The following figure shows you a block diagram of the components on the accessDTV PCI card:
The tuner receives the signal from the antenna and tunes in a single channel. The demodulator retrieves the 19.39-Mbps digital stream from the channel. The MPEG decoder decompresses the MPEG encoding and separates subchannels. The signal then goes to either the connectors on the board that connect to a DTV monitor, or to the computer's video card directly. MPEG signals and sound information can go through the PCI bus to the hard disk and sound card, respectively.
The two most important components on the accessDTV card are:
- The digital tuner
- The MPEG-2 decoding system
By connecting a standard UHF/VHF antenna to the accessDTV card, you can tune in any of the 69 DTV channels. (In a typical city, there will be from three to 10 DTV channels on the air.) The tuner pulls the 19.39-Mbps data stream off the channel you choose.
The MPEG-2 decoder circuit decodes this data stream and separates any sub-channels so that you can view them. This is the most important part of the card because it offloads all of the MPEG-2 decoding from your CPU.
The 19.39-Mbps stream is so complex that it would totally consume a Pentium 4 processor running at 1.5 gigahertz (GHz). The accessDTV card contains a custom processor specifically tuned for MPEG-2 decoding.

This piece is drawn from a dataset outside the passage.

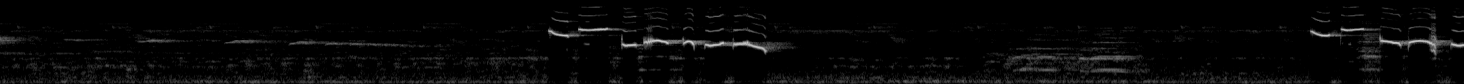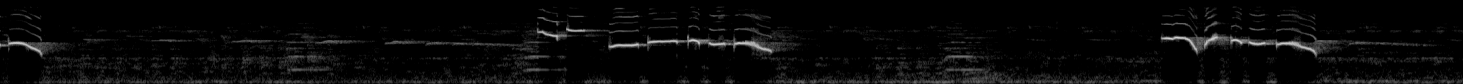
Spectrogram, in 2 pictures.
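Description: Oriental magpie-robin (kacer) singing: four short phrases of loud, clear whistled notes that glide up and down, each about two seconds long and coming roughly every seven seconds, with faint softer notes between.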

With the accessDTV card handling decompression, only about 5 percent of your computer's CPU power is spent displaying the digital image on the screen. From your computer monitor, you can watch a DTV broadcast in one window and do anything you want in other windows without even knowing that the card is running.
The card also contains a cable-ready and NTSC off-the-air-ready analog tuner. You can connect the coax from your cable system or a standard TV antenna and receive analog channels 2 through 83 as you would on any normal TV. You can also view these channels in a window on your computer screen.